    — Dinosaurs ruled from Dec 25 – Dec 30 for almost 200 million years

    December Task

    Try to find out when the some of the following events occurred and then draw up your own calendar on poster paper for the month of December – make the box for December 31st extra large! (something like the calendar below)

    Place these events on the appropriate days/hours/minutes/seconds of December – e.g. stone tools made their appearance on December 31st at 23:00 hours!

    • The appearance of Proconsul and Ramapithecus – ancestors of apes and humans
    • The first human beings appear
    • Dinosaurs become extinct
    • System of canals formed on Mars
    • First trees appear
    • The first worms
    • Indian arithmetic and the invention of Zero and Decimals
    • End of the last ice age
    • The first flowers appear
    • Use of Hubble telescope
    • First primates appear
    • Development of oxygen atmosphere on Earth
    • The first amphibians appear
    • Birth of Sir Isaac Newton
    • The settling of Europeans into North America
    • Discovery of agriculture
    • First dinosaurs appear
    • First cities of Neolithic Age
    • Invention of computers
    • The time of the astronomer Aristarchus
    • Euclidean geometry
    • Plankton first appears in oceans
    • The Roman empire
    • The Jurassic period
    • Use of fire by Peking man
    • First insects appear
    • Paintings on cave walls in Europe
    • The Bronze Age
    • Extensive use of Stone tools
    • Mayan civilization

    To download the Worksheet for the December Task click on the link below

    Cosmic Calendar_DECEMBER Task

    Questions to ponder and investigate . . . 

    • How old is the sun compared to other stars?
    • What might we look like today if hominids on Earth had evolved a million years earlier?
    • Has the Universe always been there?
    • Why were calendars first used?
      Why do we use calendars today?
      What other calendars exist(ed)? How were they drawn up?
      How have calendars changed over time?
    • Why would some people disagree with the time-scale of the Cosmic Calendar content?
    • Why do we remember the past and not the future?
    • Why is there a Universe?

    Concluding thoughts:

    The Cosmic Calendar was inspired by the late astronomer, Carl Sagan (1934-1996). Sagan was the first person to explain the history of the universe in one year – as a “Cosmic Calendar” – in his television series, Cosmos, and in his Pulitzer-prize winning book ‘The Dragons of Eden’. Conduct internet searches to find out more about his ‘Cosmic Calendar’ and look for excerpts from the TV series on U-Tube.

    Did you know?

    Within the scheme of the Cosmic Calendar, an average human life of 70-80 years is equivalent to approximately 0.16 cosmic seconds!

     

    Help with the Maths!

    To download the notes on How can I do the Maths click on the link below

    How can I do the maths

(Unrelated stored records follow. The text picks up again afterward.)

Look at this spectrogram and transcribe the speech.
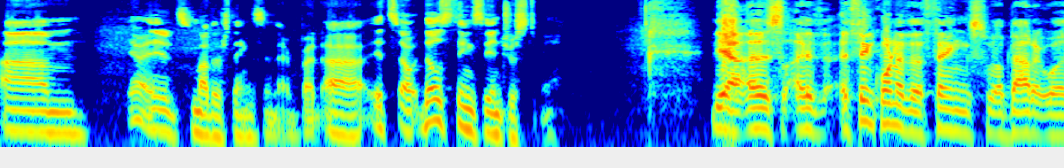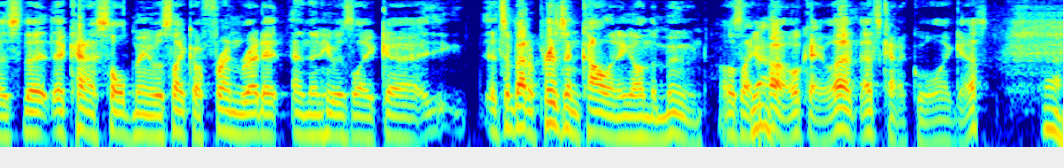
Um, yeah, and some other things in there, but uh, it's uh, those things interest me. Yeah, I, I, think one of the things about it was that that kind of sold me. It was like a friend read it, and then he was like, uh, "It's about a prison colony on the moon." I was like, yeah. "Oh, okay, well that, that's kind of cool, I guess." Yeah,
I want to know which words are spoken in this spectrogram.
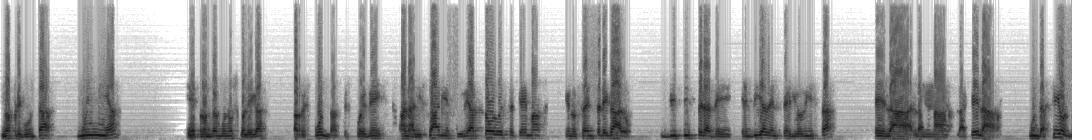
Una pregunta muy mía. Y de pronto algunos colegas respondan después de analizar y estudiar todo este tema que nos ha entregado víspera de el Día del Periodista, eh, la, la, la, que la Fundación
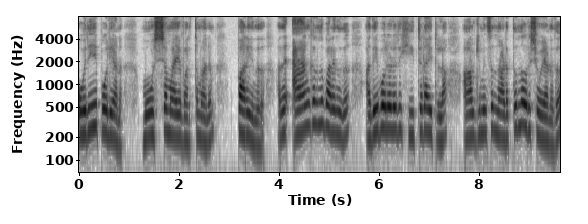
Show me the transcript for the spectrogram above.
ഒരേപോലെയാണ് മോശമായ വർത്തമാനം പറയുന്നത്. അത് ആങ്കർ എന്ന് പറയുന്നത് അതേപോലെയുള്ളൊരു ഹീറ്റഡ് ആയിട്ടുള്ള ആർഗ്യുമെന്റ്സ് നടത്തുന്ന ഒരു ഷോയാണിത്.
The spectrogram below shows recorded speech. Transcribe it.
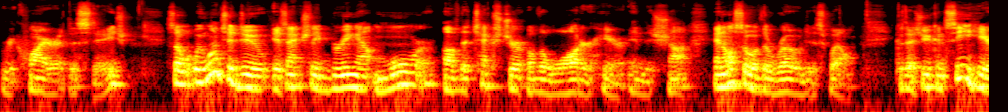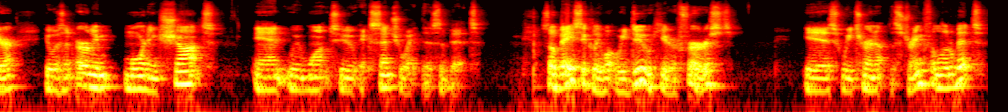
require at this stage. So what we want to do is actually bring out more of the texture of the water here in this shot and also of the road as well. Because as you can see here, it was an early morning shot and we want to accentuate this a bit. So basically what we do here first is we turn up the strength a little bit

    Useful Links

    – for more information and answers!

    Teachers’ guide: Cosmic Calendar Teachers Notes

    PowerPoint for Whiteboard: Cosmic Calendar Ppt for Whiteboard

    © 2011 LASAR (Learning about Science and Religion)